- The ephemeral meme and the work of internet librarian, Amanda Brennan, to catalog them. [via The Signal: Digital Preservation, LOC]
- The Museum of Modern Art in New York added its first downloadable app to its collection this month: Björk’s Biophilia, which the singer released in 2011 along with an album of the same name. [via Marketplace Tech]
- Who would have known . . . a recent visiting researcher to the Archives sent us a photograph of him as a little boy shooting a commercial for the Smithsonian. [via Effie Kapsalis, SIA]
- Four years ago Instagram came out, browse through some of the first photos posted. [via PetaPixel]
- The National Postal Museum luanched a new augmented reality app to use in two of its exhibitions, Pacific Exchange: China & U.S. Mail and Mail by Rail. [via InfoDocket]
- The beauty of analog photography is on diplay in this video on the process of large format photography. [via PetaPixel]

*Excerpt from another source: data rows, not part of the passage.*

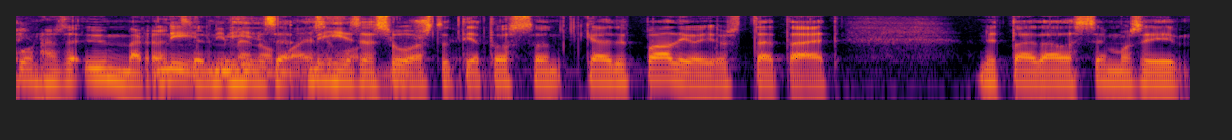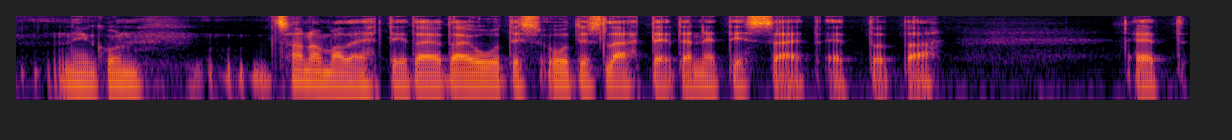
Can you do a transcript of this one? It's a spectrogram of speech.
kunhan sä ymmärrät niin, sen, mihin, sä, mihin sä suostut. Ja tuossa on käyty paljon just tätä, että nyt taitaa olla semmoisia niin kuin sanomalehtiä tai jotain uutis, uutislähteitä netissä, että, että, tota, että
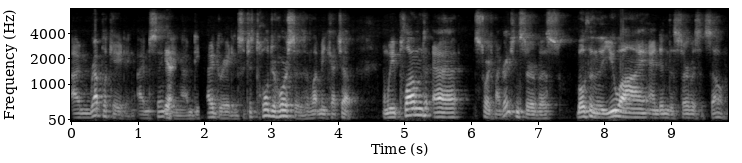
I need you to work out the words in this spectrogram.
I'm replicating, I'm syncing, yeah. I'm dehydrating. So just hold your horses and let me catch up. And we plumbed a storage migration service, both in the UI and in the service itself,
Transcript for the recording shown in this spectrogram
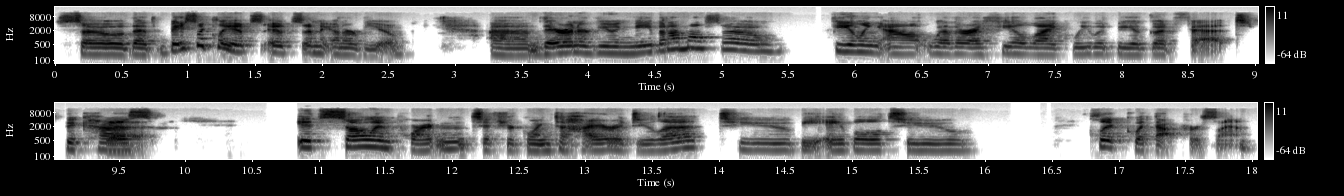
So that basically it's it's an interview. Um, they're interviewing me, but I'm also feeling out whether I feel like we would be a good fit because yeah. it's so important if you're going to hire a doula to be able to click with that person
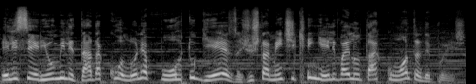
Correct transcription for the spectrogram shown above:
ele seria um militar da colônia portuguesa, justamente quem ele vai lutar contra depois.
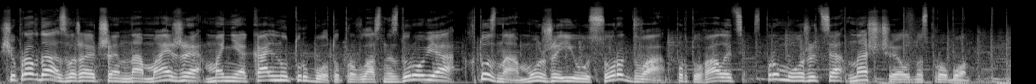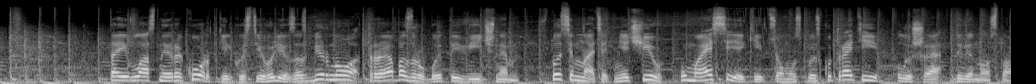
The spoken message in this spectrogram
Щоправда, зважаючи на майже маніакальну турботу про власне здоров'я, хто зна, може і у 42 португалець спроможеться на ще одну спробу. Та і власний рекорд кількості голів за збірну треба зробити вічним. 117 м'ячів у Месі, який в цьому списку третій, лише 90.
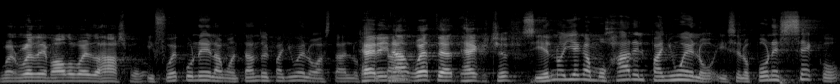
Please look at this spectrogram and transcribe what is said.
went with him all the way to the hospital. y fue con él aguantando el pañuelo hasta el Had he not wet that handkerchief, Si él no llega a mojar el pañuelo y se lo pone seco,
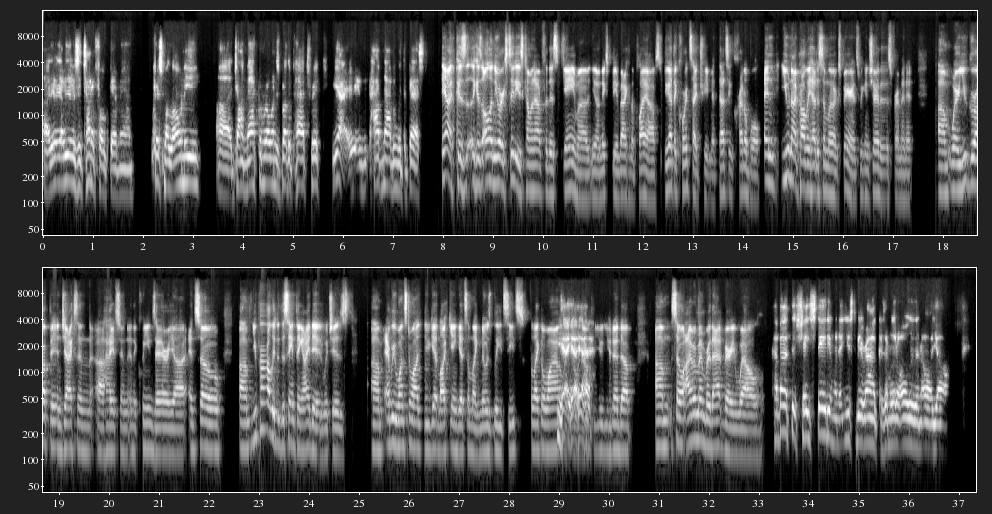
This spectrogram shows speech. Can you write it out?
uh, there, there, was a ton of folk there, man. Chris Meloni, uh, John McEnroe, and his brother Patrick. Yeah, hobnobbing with the best. Yeah, because because all of New York City is coming out for this game. Uh, you know, Knicks being back in the playoffs. You got the courtside treatment. That's incredible. And you and I probably had a similar experience. We can share this for a minute. Um, where you grew up in Jackson uh, Heights in, in, the Queens area, and so um, you probably did the same thing I did, which is um, every once in a while you get lucky and get some like nosebleed seats for like a while. Yeah, yeah, yeah. You, you'd end up. Um, so I remember that very well. How about the Shea Stadium when it used to be around? Because I'm a little older than all y'all.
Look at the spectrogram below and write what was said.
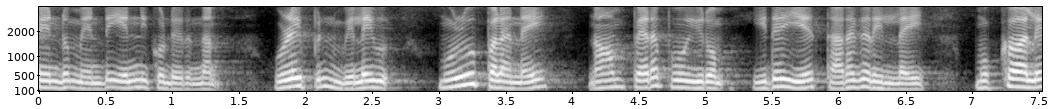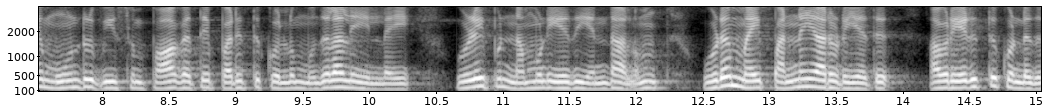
வேண்டும் என்று எண்ணிக்கொண்டிருந்தான். உழைப்பின் விளைவு. முழு பலனை நாம் பெறப்போகிறோம் இடையே தரகர் இல்லை. முக்காலே மூன்று வீசும் பாகத்தை பறித்து கொள்ளும் முதலாளி இல்லை. உழைப்பு நம்முடையது என்றாலும் உடைமை பண்ணையாருடையது. அவர் எடுத்துக்கொண்டது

There is a remarkable figure in the Smithsonian’s history that doesn’t get much of the spotlight; Thomas W. Smillie. He served as the Smithsonian’s first official photographer from 1870 until his death in 1917, and additionally became the Smithsonian’s first photography curator in 1896. Smillie amassed a collection of photographic equipment starting with the purchase of the daguerreotype camera and photographic apparatus used by Samuel Morse for $23. He documented the Smithsonian’s collections and activities ranging from art to history to science. He was a skilled experimenter, and a successful one at that. In the spring of 1900, Smillie accompanied a team of scientists to document a solar eclipse in Wadesboro, North Carolina. The goal was to document the solar corona, so he mounted cameras to several telescopes and successfully took eight stunning glass plate negatives.
In a series of cyanotypes, he documented the Smithsonian’s collections, many still in the collection today (see slideshow below). Currently, Smillie's work is in the Cold Vault at the Smithsonian's National Museum of American History. Today, we are still documenting the incredible collection that Smillie created.
- The Smithsonian’s First Photographer, The Bigger Picture
- Smillie and the 1900 Solar Eclipse, The Bigger Picture